“Let us now picture to ourselves, by way of change, a community of free individuals, carrying on their work with the means of production in common, in which the labour power of all the different individuals is consciously applied as the combined labour power of the community. All the characteristics of Robinson’s labour are here repeated, but with this difference, that they are social, instead of individual. Everything produced by him was exclusively the result of his own personal labour, and therefore simply an object of use for himself. The total product of our community is a social product.”
This is to say: the labour power each individual needs to apply is decided in advance by the community. Therefore, when the individuals go to perform their labour it immediately appears as what it is – carrying out a social function.
However, a commodity producing society presupposes two things about the social formation:
- That labour is carried out privately and independently by individuals.
- That there is a social division of labour which necessitates the exchange of products between individuals to meet social needs
So then if we ask “how is the social distribution of labour regulated” it would be through the exchange of things. This is not always clear with Marx. Marx can be very specific with what he is trying to convey. For example in Chapter 3 when discussing price: “Magnitude of value expresses a relation of social production, it expresses the connexion that necessarily exists between a certain article and the portion of the total labour-time of society required to produce it.”
Or in the section on Commodity fetishism: “As a general rule, articles of utility become commodities, only because they are products of the labour of private individuals or groups of individuals who carry on their work independently of each other. The sum total of the labour of all these private individuals forms the aggregate labour of society. Since the producers do not come into social contact with each other until they exchange their products, the specific social character of each producer’s labour does not show itself except in the act of exchange.”
In other words, the function of the social relation of “value” and the equal treatment of qualitatively different kinds of labour is to regulate the social distribution of labour.

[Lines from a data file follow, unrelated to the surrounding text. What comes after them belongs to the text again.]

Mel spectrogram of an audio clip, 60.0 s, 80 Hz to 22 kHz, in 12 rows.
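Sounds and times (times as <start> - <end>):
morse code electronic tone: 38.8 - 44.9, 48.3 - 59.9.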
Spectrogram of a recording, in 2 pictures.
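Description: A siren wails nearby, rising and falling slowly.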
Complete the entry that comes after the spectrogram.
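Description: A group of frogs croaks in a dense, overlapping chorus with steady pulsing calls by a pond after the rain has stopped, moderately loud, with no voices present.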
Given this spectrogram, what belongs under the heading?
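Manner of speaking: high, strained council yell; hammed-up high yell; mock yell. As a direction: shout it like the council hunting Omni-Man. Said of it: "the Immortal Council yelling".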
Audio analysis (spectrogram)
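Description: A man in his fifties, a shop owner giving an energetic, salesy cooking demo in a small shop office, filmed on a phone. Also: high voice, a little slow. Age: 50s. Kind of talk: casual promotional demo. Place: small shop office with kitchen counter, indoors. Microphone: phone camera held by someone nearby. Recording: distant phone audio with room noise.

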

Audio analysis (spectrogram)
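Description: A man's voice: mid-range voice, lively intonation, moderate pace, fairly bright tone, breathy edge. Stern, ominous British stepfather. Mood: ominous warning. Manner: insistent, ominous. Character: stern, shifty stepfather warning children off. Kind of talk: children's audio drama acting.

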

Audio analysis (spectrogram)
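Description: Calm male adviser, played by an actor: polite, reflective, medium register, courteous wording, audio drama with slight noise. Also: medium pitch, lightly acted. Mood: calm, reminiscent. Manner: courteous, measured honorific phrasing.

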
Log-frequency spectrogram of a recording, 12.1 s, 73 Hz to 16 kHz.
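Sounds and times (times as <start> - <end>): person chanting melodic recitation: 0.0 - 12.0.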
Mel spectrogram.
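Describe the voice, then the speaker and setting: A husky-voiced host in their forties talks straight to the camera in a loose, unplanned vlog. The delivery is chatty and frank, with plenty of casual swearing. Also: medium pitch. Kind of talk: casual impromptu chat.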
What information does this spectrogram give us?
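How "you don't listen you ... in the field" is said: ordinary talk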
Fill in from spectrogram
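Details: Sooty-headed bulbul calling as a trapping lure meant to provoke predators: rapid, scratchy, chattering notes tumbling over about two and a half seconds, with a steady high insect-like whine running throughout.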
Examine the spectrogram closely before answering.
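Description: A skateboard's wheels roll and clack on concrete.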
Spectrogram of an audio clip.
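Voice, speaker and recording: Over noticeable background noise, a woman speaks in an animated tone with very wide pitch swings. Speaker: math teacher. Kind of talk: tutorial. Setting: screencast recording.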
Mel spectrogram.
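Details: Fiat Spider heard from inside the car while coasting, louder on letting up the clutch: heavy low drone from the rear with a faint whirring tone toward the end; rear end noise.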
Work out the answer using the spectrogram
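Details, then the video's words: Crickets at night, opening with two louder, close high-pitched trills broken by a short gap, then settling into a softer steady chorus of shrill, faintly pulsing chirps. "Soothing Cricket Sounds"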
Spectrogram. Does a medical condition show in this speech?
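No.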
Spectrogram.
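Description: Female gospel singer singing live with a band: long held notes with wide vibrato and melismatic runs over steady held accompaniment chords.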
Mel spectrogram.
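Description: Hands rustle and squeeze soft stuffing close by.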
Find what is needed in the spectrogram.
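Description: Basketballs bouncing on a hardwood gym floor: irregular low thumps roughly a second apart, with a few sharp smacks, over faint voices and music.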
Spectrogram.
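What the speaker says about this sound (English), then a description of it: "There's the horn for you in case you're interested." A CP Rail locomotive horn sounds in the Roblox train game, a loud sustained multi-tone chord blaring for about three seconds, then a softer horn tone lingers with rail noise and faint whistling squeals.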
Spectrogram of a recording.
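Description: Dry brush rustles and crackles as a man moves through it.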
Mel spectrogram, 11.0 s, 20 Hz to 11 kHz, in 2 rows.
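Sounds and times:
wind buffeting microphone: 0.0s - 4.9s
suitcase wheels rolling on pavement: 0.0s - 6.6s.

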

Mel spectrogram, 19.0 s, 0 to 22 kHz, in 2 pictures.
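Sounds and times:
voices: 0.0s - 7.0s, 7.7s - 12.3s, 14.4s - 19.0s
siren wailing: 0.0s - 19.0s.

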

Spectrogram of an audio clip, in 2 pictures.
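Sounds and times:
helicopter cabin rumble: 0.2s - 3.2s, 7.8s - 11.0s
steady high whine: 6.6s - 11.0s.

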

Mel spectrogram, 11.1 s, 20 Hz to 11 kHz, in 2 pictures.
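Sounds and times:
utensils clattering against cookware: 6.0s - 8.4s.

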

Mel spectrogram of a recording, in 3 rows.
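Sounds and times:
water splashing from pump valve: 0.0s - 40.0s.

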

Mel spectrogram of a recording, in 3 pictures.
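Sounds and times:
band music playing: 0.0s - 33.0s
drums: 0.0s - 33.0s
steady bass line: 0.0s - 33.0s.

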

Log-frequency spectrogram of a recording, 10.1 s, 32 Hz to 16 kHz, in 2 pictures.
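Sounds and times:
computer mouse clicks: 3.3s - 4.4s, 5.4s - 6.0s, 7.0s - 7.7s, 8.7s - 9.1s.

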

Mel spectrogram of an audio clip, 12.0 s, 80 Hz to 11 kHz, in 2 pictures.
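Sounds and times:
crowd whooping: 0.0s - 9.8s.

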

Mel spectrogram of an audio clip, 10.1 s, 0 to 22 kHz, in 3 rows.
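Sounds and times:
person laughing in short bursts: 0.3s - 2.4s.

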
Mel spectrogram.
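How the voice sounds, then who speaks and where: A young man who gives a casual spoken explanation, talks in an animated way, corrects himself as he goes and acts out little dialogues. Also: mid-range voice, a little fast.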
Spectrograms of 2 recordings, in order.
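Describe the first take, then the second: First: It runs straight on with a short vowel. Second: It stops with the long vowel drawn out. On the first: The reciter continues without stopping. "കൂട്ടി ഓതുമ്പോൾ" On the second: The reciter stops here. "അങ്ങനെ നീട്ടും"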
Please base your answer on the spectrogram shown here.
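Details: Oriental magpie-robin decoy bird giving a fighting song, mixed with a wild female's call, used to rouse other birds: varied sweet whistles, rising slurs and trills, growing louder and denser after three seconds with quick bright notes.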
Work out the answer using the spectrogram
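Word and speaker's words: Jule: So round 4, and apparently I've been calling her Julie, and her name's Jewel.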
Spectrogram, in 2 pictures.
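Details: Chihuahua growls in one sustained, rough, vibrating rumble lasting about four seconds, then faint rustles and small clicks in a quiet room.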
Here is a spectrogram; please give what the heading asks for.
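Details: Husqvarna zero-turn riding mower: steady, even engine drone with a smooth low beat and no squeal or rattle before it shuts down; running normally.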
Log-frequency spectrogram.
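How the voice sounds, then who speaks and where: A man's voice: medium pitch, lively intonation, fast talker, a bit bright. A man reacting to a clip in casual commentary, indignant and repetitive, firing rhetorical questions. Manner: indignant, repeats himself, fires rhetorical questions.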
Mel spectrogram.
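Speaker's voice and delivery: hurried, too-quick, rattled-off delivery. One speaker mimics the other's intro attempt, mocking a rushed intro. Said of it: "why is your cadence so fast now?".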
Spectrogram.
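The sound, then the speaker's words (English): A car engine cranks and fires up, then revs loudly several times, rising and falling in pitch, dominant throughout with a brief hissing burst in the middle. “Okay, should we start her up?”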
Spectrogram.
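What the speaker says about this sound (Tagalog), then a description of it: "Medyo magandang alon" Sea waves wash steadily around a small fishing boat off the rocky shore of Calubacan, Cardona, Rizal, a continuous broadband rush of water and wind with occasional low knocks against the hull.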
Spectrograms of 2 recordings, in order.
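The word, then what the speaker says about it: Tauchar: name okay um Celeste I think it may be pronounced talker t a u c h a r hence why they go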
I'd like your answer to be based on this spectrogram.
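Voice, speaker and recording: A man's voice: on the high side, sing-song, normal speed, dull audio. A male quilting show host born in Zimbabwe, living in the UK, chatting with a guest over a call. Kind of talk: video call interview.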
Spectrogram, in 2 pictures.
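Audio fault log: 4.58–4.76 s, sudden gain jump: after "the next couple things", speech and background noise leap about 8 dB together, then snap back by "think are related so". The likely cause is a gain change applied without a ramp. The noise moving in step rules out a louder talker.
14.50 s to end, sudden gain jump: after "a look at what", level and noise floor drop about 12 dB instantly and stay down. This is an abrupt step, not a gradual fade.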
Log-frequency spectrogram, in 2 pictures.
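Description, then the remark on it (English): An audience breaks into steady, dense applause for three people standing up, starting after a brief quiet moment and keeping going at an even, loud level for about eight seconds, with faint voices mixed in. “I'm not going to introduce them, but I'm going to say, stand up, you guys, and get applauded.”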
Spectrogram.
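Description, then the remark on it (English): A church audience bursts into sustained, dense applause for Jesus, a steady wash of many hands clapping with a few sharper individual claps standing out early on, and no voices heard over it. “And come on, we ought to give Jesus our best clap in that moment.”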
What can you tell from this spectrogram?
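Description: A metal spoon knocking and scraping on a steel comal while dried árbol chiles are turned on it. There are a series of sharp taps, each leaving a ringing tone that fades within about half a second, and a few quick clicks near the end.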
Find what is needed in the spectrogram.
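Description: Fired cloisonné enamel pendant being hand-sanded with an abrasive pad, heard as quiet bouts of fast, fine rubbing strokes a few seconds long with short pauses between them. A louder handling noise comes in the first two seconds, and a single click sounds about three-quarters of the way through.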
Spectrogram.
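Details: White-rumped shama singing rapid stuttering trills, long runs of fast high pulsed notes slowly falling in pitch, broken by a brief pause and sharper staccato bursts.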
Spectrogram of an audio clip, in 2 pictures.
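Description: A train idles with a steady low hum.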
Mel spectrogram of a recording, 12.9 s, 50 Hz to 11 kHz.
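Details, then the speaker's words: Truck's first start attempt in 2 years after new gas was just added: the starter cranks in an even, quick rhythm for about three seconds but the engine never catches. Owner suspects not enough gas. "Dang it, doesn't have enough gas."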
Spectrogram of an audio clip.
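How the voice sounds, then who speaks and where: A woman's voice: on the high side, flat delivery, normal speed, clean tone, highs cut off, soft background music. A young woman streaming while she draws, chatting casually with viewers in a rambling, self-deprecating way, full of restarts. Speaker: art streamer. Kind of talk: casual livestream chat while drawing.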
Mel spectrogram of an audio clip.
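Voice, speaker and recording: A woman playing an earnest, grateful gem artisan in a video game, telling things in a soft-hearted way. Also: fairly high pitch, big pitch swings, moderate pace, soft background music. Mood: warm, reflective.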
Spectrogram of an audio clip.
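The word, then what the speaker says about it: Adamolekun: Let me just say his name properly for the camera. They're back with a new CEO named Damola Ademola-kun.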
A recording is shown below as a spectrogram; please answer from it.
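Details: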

This means that the social distribution of labour is regulated by the material relations between commodity producers. By bringing my commodity into relation with the universal equivalent, my labour stands in relation to all other labours. My private labour becomes a part of the social distribution of labour, but this is only accomplished through the act of exchange which is a relation between materials. This is why Marx refers to “material relations between people and social relations between things”. The material relations between commodities regulates the social distribution of labour. This is why Marx refers to commodity production as “indirectly” social labour, “social hieroglyphics” or to the “reification” of production relations. Social relations only become established indirectly through relations between the products of labour as opposed to social relations established between individuals regulating the production of material.
Marx compares this to the realm of religion. Where the products of our mind exert a power over us, so in commodity producing society the products of our hand hold a power of us by establishing the proportions in which we share in the total distribution of labour, and therefore to what degree our social needs (and which kinds) can be met.
One has to be careful then, to treat commodity fetishism as the sole fetishism of Capitalist society as opposed to one part of a more general theory of fetishism. But then we must ask: what is fetishism? In Marxian discourse fetishism generally refers to believing the social or economic properties a thing obtains in a given set of social relations to be a “natural” or “intrinsic” part of the actual material thing. Marx talks about this at the end of the Chapter, where he quotes several economist referring to value as a “property” of thing as opposed to the “use-value” as a socially determined property. The power of commodities to establish a social distribution of labour is taken to be natural, and therefore the way we interact in these relations is “natural” too. Take for example, Adam Smith’s point that humans have a propensity to “truck, barter and exchange”.